© 2024 University of Missouri - KBIA
Play Live Radio
Next Up:
0:00 0:00
Available On Air Stations
KBIA’s Health & Wealth Desk covers the economy and health of rural and underserved communities in Missouri and beyond. The team produces a weekly radio segment, as well as in-depth features and regular blog posts. The reporting desk is funded by a grant from the University of Missouri, and the Missouri Foundation for Health.Contact the Health & Wealth desk.

Columbia Agencies Receive Continued Federal Funding to Prevent Veteran Homelessness


Two local agencies will be receiving more than $400,000 to continue programs that work to prevent homelessness in the veteran populations of Mid-Missouri. Phoenix Health Programs is one of the programs and has been awarded more than $200,000, while Welcome Home, Inc. has been awarded more than $190,000.  

Stephen Gaither, the spokesperson for the Truman Veterans’ Hospital, said the money comes from the Supportive Services for Veteran Families Program (SSVF) through the U.S. Department of Veterans Affairs. He said the SSVF funding was about $300 million nationally and went to 286 organizations throughout the country.
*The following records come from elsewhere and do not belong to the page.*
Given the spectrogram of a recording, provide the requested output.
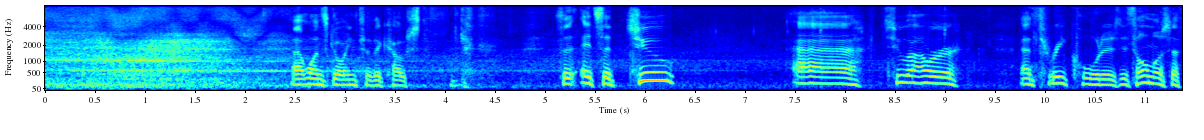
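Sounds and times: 
newer-model train passing by: 0.0s - 6.6s
speech: 2.5s - 4.4s, 5.1s - 6.4s, 7.5s - 9.2s, 9.8s - 11.3s.

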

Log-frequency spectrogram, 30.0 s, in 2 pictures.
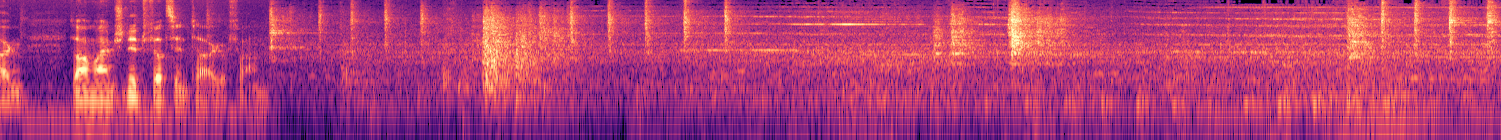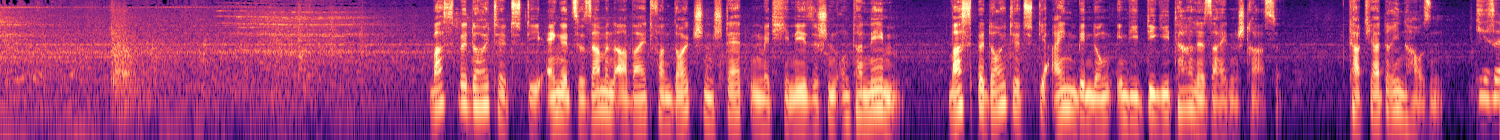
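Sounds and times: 
speech: 0.0s - 3.0s, 19.4s - 30.0s
freight train carrying goods from Chongqing rolling on rails: 1.2s - 26.2s
freight train wheels squealing: 5.8s - 19.3s.

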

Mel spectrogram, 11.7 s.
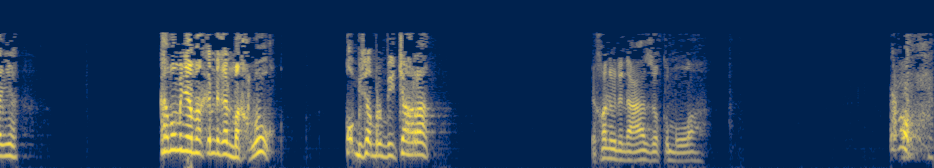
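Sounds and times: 
speech: 0.0s - 0.4s, 2.0s - 3.6s, 4.4s - 5.5s, 7.4s - 8.9s, 11.2s - 11.6s
sneeze: 11.1s - 11.6s.

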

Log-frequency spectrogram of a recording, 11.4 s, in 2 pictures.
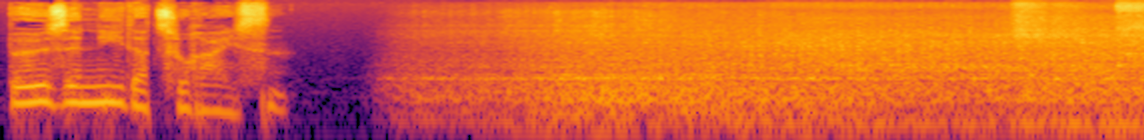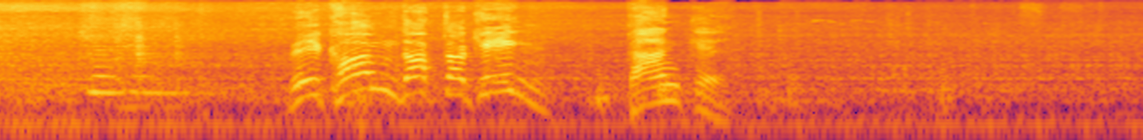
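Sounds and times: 
speech: 0.0s - 1.5s, 6.2s - 9.4s
bus engine running with a low rumbling drone: 1.9s - 11.4s
faint hiss: 5.1s - 9.4s.

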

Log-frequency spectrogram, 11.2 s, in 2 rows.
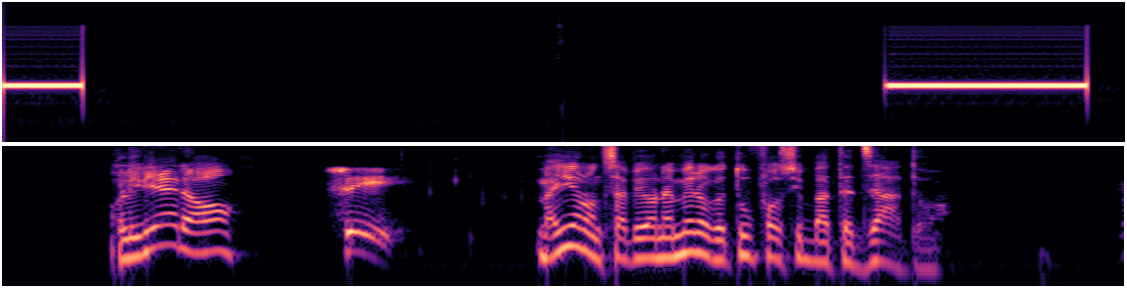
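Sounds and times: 
telephone line tone while placing a call: 0.0s - 0.4s, 4.4s - 5.4s
speech: 6.2s - 7.7s, 8.3s - 10.4s.

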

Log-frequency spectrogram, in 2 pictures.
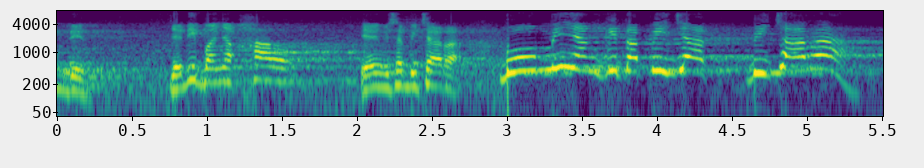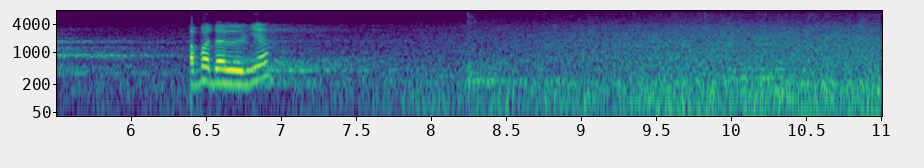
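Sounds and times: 
speech: 0.1s - 5.4s, 6.4s - 7.1s
rain falling: 7.7s - 11.0s.

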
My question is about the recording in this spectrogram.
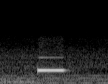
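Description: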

Gaither added that the funds given to both Phoenix Health Programs and Welcome Home were renewals, and these organizations have been working with homeless veterans and veterans at risk for several years.

Sarah Grim, the chief executive officer for Welcome Home Incorporated, said the grant money will help Welcome Home continue to serve nearly 60 low-income individuals each year. This program includes veterans and their families, and helps veterans pay their rent and afford their utility deposits.

Welcome Home’s programs have helped numerous veterans and continue to be successful, Grim said.

“95% of the individual veterans and their families that we work with on this side of the equation - which is prevention and keeping them in a home situation - 95% of those individuals served remain in their home and have that same outcome six months later,” Grim said. 

She said this preventative work also helps ensure that Welcome Home doesn’t see an influx of homeless veterans in their shelter.  

Gaither said nationally the number of homeless veterans has gone down dramatically over the last five to six years, but he thinks it’s important that work to prevent veterans from becoming homeless continues.

“All of these programs have the same goal and that is to reduce and eventually eliminate homelessness in the veteran population,” Gaither said.

The new SSVF funds will allow supportive services to continue for the next fiscal year, which begins in October. 

Rebecca Smith is an award-winning reporter and producer for the KBIA Health & Wealth Desk. Born and raised outside of Rolla, Missouri, she has a passion for diving into often overlooked issues that affect the rural populations of her state – especially stories that broaden people’s perception of “rural” life.
Related Content